Conclusion: 975X Is The Best Second Choice For Enthusiasts
From a system performance point of view, there is not much that the 975X chipset can change. The only reason why our 975X system performed slightly faster in our tests is its elevated system clock speed; it came factory overclocked by almost 2%. Having taken this into consideration, it performs exactly like the 955X because they share the same basic silicon. Thus, the balance of power remains at its current state: AMD leads, Intel follows.
Despite this, there are some reasons why an enthusiast user may prefer the 975X over the 955X. While the latter has not been a real competitor to NVIDIA's nForce 4 SLI Intel Edition dual graphics chipset in the enthusiast gaming space, the 975X plays this role far better thanks to its twin PCI Express slots for dual graphics configurations.
Missing driver support prevents the 975X from supporting NVIDIA's SLI for the time being, but we successfully managed run two X850XL graphics card from ATI in CrossFire dual graphics mode. And just like that, ATI has its Pentium market penetration instrument for CrossFire. For now, the 975X is the perfect chipset for running an Intel processor and ATI graphics, while the nForce 4 Intel Edition is the one to choose for an Intel processor and NVIDIA graphics.

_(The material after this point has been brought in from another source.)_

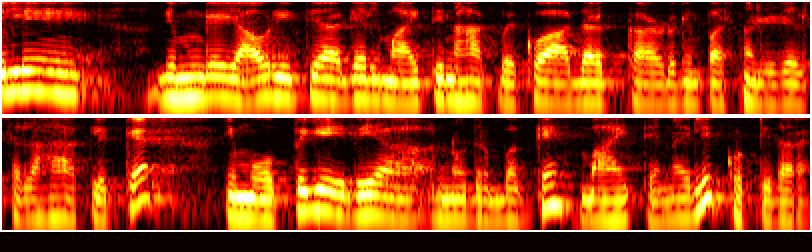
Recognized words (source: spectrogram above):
ಇಲ್ಲಿ ನಿಮಗೆ ಯಾವ ರೀತಿಯಾಗಿ ಅಲ್ಲಿ ಮಾಹಿತಿನ ಹಾಕಬೇಕು, ಆಧಾರ್ ಕಾರ್ಡು, ನಿಮ್ಮ ಪರ್ಸ್ನಲ್ ಡೀಟೇಲ್ಸ್ ಎಲ್ಲ ಹಾಕಲಿಕ್ಕೆ ನಿಮ್ಮ ಒಪ್ಪಿಗೆ ಇದೆಯಾ ಅನ್ನೋದ್ರ ಬಗ್ಗೆ ಮಾಹಿತಿಯನ್ನು ಇಲ್ಲಿ ಕೊಟ್ಟಿದ್ದಾರೆ.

Technically, there is hope for NVIDIA followers. Should the firm decide to support the 975X tomorrow, this platform could all of a sudden be the most flexible solution available for gamers who are not strictly tied to either ATI or NVIDIA graphics. But that means going with an Intel CPU, and the new choice cannot alter the fact that the best choice for the enthusiast remains a system based on an AMD processor.